In a fast-changing world beset by unpredictable climate conditions, farmers cannot afford to ignore new technology. Researchers in Australia are developing an online virtual world program to share information about climate change and more sustainable farming techniques for sugar cane growers. As VOA's Zlatica Hoke reports, the idea is to create a wider support network for farmers.
Video

Video Airline Expert: Missile will Show Signature on Debris

The debris field from Malaysia Airlines Flight 17 is spread over a 21-kilometer radius in eastern Ukraine. It is expected to take investigators months to sort through the airplane pieces to learn about the missile that brought down the jetliner and who fired it. VOAs Carolyn Presutti explains how this work will be done.
Video

Video Treatment for Childhood Epilepsy Heats up Medical Marijuana Debate

In the United States, marijuana is classed as an illegal drug by the federal government. But nearly half the states have legalized it, to some degree. Proponents say some strains of marijuana might have exceptional health benefits, for treating pain or inflammation in chronic conditions such as cancer, multiple sclerosis and epilepsy. Shelley Schlender reports on a strain of medical marijuana developed in Colorado that is reputed to reduce seizures in childhood epilepsy
Video

Video Airbus Adds Metal 3D Printed Parts to New Jets

By the end of this year, European aircraft manufacturing consortium Airbus plans to deliver the first of its new, extra-wide-body passenger jets, the A350-XWB. Among other technological innovations, the new plane will also incorporate metal parts made in a 3-D printer. VOA's George Putic has more.
Video

Video AIDS Conference Welcomes Exciting Developments in HIV Treatment, Prevention

Significant strides have been made in recent years toward the treatment and prevention of HIV, the virus that causes AIDS. This year, at the International AIDS Conference, the AIDS community welcomed progress on a new pill that may prevent transmission of the deadly virus. VOA’s Anita Powell reports from Melbourne, Australia.
Video

Video IAEA: Iran Turns its Enriched Uranium Into Less Harmful Form

Iran has converted its stockpiles of enriched uranium into a less dangerous form that is more difficult to use for nuclear weapons, according to the United Nations’ Atomic Energy Agency.

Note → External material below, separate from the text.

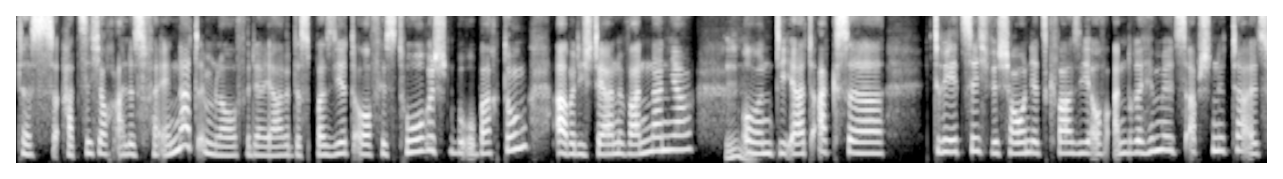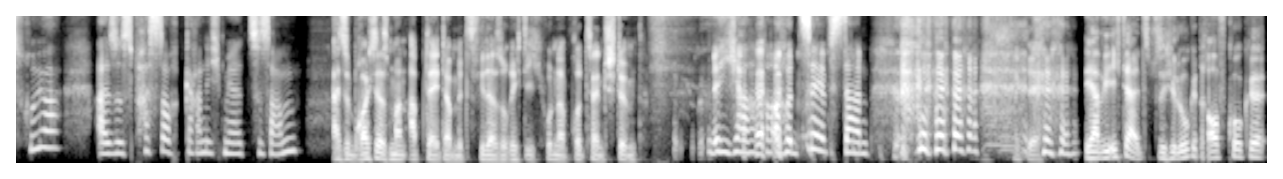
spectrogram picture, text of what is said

The move complies with an interim deal reached with Western powers on Iran's nuclear program last year, in exchange for easing of sanctions. Henry Ridgwell reports for VOA from London.

AppleAndroid